Shaun Cassidy's "Wasp" (September 1, 1980, Warner Brothers Records (Reissued for Record Store Day, 2021)
Friday, July 16, 2021
I was working in Reseda, California, which was very close to the porn world of Van Nuys on Sherman Way. Countless women would come to the music store Licorice Pizza to locate music for their stripping act in nearby bars and gentlemen clubs surrounding the store in the late 1970s/80s. I enjoy the clientele, one, I found these women attractive and see them improving their trade or dancing by selecting the right music. They never went for the most popular tune but tried to find something that expressed their identity, which is unique. They often asked for my opinion as I worked there, and knew about the music of course. I was always pleased to help these women because I admired their work ethic, which was way stronger than mine. Usually, I was pretty much satisfied just hanging out behind the counter and arguing with my fellow workers about the merits of Buzzcocks versus Gary Numan's Tubeway Army. One of the albums that came out in 1980 that caught my attention at work was Shaun Cassidy's Wasp.
At the time, New Wave became the new music trend, and there were acts from the recent past that tried to hatch on to the style. Shaun Cassidy was such a figure that belonged directly to the teen idol world. Like his half-brother David, he soared like a shooting star and then crashed into the ground a few years later. For me, there are the masterpieces, the kings of their field, but then there are the failures. And I have always had a thing for those who try and then failed. If they made a series of OK albums and then come up with stinker after a stinker, well, I tend to champion those forgotten works. Although, to be honest, I never even heard a Shaun Cassidy song or album before Wasp, but I knew teenagers of the late 1970s passionately loved him. I have always found that endearing, and to this day, I appreciate teen idols of all sorts. I don't think there is a teen idol I dislike. Even annoying figures like Justin Bieber has some worth for me. All I know is that if there were no teenage music idols, it would be a dull world.
The interesting thing about Shaun is that I was aware of him being David Cassidy's younger half-brother, and Shaun was very much part of the Rodney Bingenheimer rock n' roll world. Shaun even did a show with his what I imagined to have been his glam-rock band. Early photos reminded me of Shaun as a pretty version of Iggy Pop circa the Raw Power days. There is a photo of Shaun with Kim Fowley, Iggy, Rodney, and various groupies around 1973. So although Shaun comes from a prominent showbiz family world, his first venture as an artist was part of the music underground in Los Angeles. A few years later, he ended up playing one of The Hardy Boys in a popular TV series and also started his recorded music career at the same time.

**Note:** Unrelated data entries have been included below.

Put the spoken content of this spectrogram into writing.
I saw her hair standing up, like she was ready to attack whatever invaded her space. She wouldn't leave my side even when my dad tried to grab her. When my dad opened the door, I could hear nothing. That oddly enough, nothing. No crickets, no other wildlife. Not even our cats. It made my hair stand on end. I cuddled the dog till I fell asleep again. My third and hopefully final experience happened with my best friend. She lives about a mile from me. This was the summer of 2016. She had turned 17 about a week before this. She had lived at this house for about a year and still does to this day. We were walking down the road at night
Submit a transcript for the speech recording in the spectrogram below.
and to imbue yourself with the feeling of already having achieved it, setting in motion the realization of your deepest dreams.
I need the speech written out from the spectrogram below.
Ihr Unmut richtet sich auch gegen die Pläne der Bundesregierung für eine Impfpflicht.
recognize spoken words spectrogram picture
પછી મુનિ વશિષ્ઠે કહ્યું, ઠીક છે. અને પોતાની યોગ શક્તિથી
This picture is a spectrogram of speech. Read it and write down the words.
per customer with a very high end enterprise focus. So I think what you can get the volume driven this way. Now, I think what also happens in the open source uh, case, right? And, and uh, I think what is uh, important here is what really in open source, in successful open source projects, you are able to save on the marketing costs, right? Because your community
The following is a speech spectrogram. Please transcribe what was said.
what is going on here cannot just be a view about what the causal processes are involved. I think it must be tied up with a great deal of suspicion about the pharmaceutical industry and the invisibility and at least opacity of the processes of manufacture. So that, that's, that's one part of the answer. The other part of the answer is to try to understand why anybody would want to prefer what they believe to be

Wasp is New Wave-era pop, as made by Todd Rundgren and his band Utopia, with Shaun doing an Iggy Pop as if he was performing TheIdiot. My first impression hearing this album at the store in 1980, and to this day, is that this is very much using The Idiot as guidance of some sort. For some adolescent fans, this must have been an odd change, but in actuality, this, I believe, was Shaun's genuine music interest. Not a massive leap into the unknown but more of a welcome back to the cutting edge world of music-making. His intentions, I think, were pure, but in the pop marketplace of 1980, one had to re-invent oneself to go on to make records.
As The Idiot is very much an album by Bowie and Iggy, Wasp is the work of Rundgren and the young singer. The Todd songs here sound very much like his work, and if one is a fan of this creative music maker, then I think one would like Wasp. On the other hand, this is not a good album. It is even more interesting than that, which is a work trying to break out of a prison that contained Shaun Cassidy in the 80s music market. One can gather this was a make-or-break work, and Shaun, I think, wanted to go back to his Rodney on Sunset years. Cassidy was indeed a glam-punk rock kid as well as a showbiz teen pop star.

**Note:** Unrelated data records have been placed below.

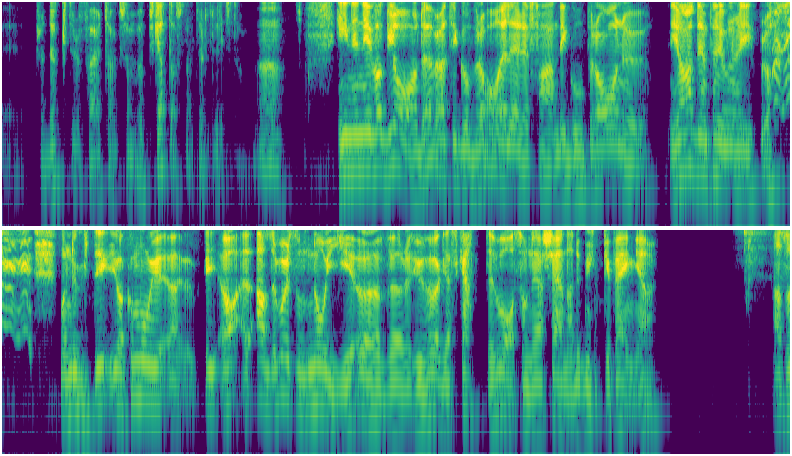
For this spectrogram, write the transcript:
eh, produkter och företag som uppskattas naturligtvis. Då. Ja. Hinner ni vara glada över att det går bra eller är det fan, det går bra nu? Jag hade en period när det gick bra. jag kommer ihåg, jag har aldrig varit så nojig över hur höga skatter var som när jag tjänade mycket pengar. Alltså,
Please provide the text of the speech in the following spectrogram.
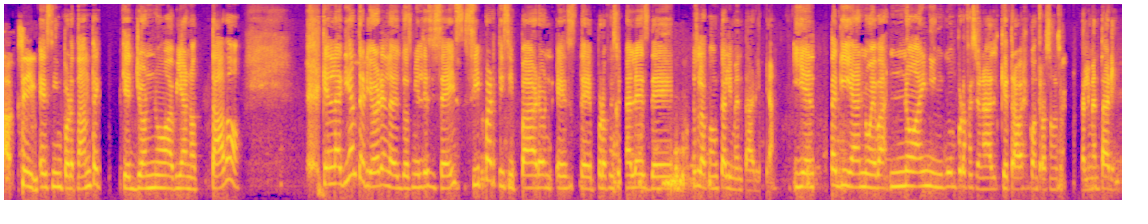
ah, sí. Es importante que yo no había notado que en la guía anterior, en la del 2016, sí participaron este, profesionales de la conducta alimentaria y en esta guía nueva no hay ningún profesional que trabaje con trastornos alimentaria.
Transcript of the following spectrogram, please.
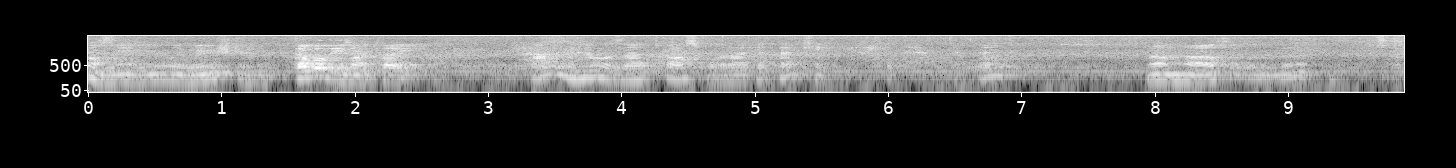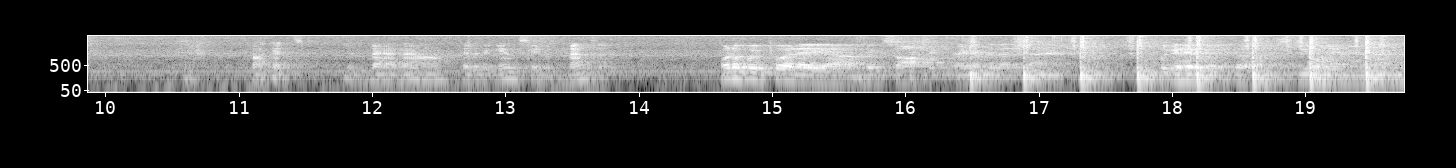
Oh man, you really mooshed her. A couple of these aren't tight. How in the hell is that possible that I hit that? Can't be I hit that. That. I don't know how else it would have done it. Fuck it. It's bad now. Hit it again, see if it bends it. What if we put a uh, big socket right over that center? We could hit it with the steel hammer then.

The album consists of five covers: Bowie's "Rebel Rebel," Talking Heads' "The Book I Read," "Shake Me, Wake Me (When It's Over), The Animals' "It's My Life," The Who's "So Sad About Us," and Ian Hunter's "Once Bitten, Twice Shy." All terrific songs but not a natural fit for Shaun. Although I have to admit that I like his version of the Talking Heads cut, he gives it a Bowie vibe, more than the neurotic touch of a David Byrne.
What I do like is that Shaun Cassidy approaches the material as an actor playing Iggy. It's not original, but still a performance that embraces the nature of pop as a relationship between the artist and his producer. Nevertheless, I remember playing "It's My Life" off Wasp for a stripper, and she bought the record. The album is being re-released for the July 17 Record Store Day.